by Simon Kennedy Beames and Jørgen Weidemann Eriksen
Norwegians – like outdoor lovers in many countries – often greet each other while hiking, cycling, picking mushrooms, or fishing. This is especially so while out skiing. On a day trip through the Oslo greenbelt in February, we two researchers in outdoor studies at the Norwegian School of Sport Sciences began to unpick this phenomenon of greeting on the trail.
Encounters on the trail
As we skied back to Sognsvann, a young man in a tight-fitting ski suit was travelling towards us at a clip. We (the authors) turned to each other and nodded knowingly, as if to say, ‘watch this’. Sure enough, despite our smiles and hellos projected to the would-be racer, he flew past us without acknowledgement. A few minutes later, while taking a break, an older woman in loose wool clothing approached us. Again, we nodded and winked at each other. Almost on cue, the woman responded to our greetings, stopped, and told us about the fantastic snow conditions she’d experienced that morning on the trails.
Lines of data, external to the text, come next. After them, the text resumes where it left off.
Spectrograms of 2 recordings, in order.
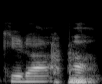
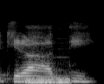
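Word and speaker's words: قراءة: So either we can say fil kira'a, which is the correct pronunciation, like ta become ha in pronunciation, or we can say kira'ati. But most of these students say kira'at, kitabat.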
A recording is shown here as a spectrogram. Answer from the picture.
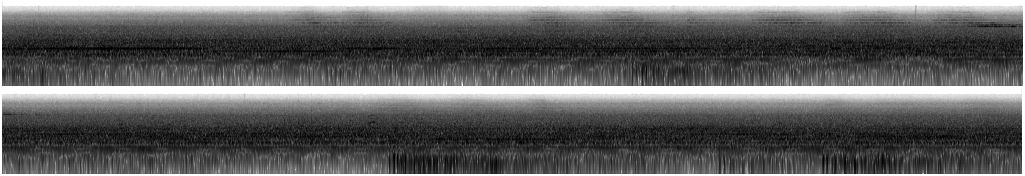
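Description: Ambience of an indoor football hall: a constant rushing noise with a steady hum, and distant voices of players and spectators.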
Some googling (in Norwegian) on the notion of the trail greeting – the hilse – quickly reveals that a number of people have written about its importance, in terms of mutually affirming shared practices – particularly while out cross-country skiing. We couldn’t agree more. What interests us, however, are the conditions under which people greet each other on the ski trails in the Nordmarka, to the north of Oslo. Why are some people more or less likely to greet their fellow skiers than others? Thus began our journey into a playful inquiry on the factors influencing greetings on the ski trail. Over a number of weeks of being on the trail and gathering our own informal empirical data, and then discussing this at the office lunch table, we developed a conceptual framework to explain some of the factors behind people’s decisions ‘to greet or not to greet’.
The four elements
Our framework features four elements:
- Distance from a busy parking lot or train station
Before going any further, it’s important to state that what follows are some gross generalizations that being shared to stimulate discussion and debate; they are not being presented as truths. We also acknowledge that there may be other factors at play here, such as race, ethnicity, skill level, finances, accessibility, and personal motivation. Now for some explanations and examples to illuminate our position.
Element number one is age: the older a person is, the more likely they are to say hello on the trail. Element number two is gender: women are more likely to say hi – at least to us male skiers. Number three is one we have all experienced and one that has been written about before: the further one is from civilization, the more likely one is to greet someone they meet – we don’t usually nod to strangers in shopping malls, after all. We joke that there is a line at Ullevålseter (about 6km from the trailhead) beyond which people tend to say hello a lot more. The final element has to do with clothing: both its fit and the fabric. People wearing looser fitting clothing that is made from natural fibers, such as cotton and wool, are more likely to greet others than lycra-clad speedsters.
When taken together, these elements suggest that when out on the ski trails, there is a higher likelihood of being greeted by an older woman, in a less travelled area, who is wearing a waxed cotton anorak and sporting a woolen hat and mittens. If you flip that around, a young man wearing tight-fitting synthetic clothing, on a trail that is close to the city, is less likely to say hello. If he is wearing earbuds or headphones, the chance of him acknowledging your presence is further reduced – but that is a discussion for another day.
Try this yourself!
If you think our conceptual framework has some flaws, then we challenge you to put it to the empirical test. The next time you are out skiing, say hello to everyone you meet and note their age, gender, and clothing, as well as the location of that encounter. We invite you to let us know about the degree to which you think our four concepts are accurate predictors of people greeting each other on the cross-country ski trails.
As researchers in friluftsliv and the outdoors, we are, of course, trying to more deeply understand why people do what they do. Beyond that, however, we aim to positively influence outdoor life practices. To that end, we humbly propose that you – the reader –consider where you are located within his framework and if you are the kind of ‘trail greeter’ you want to be. See you on the trail!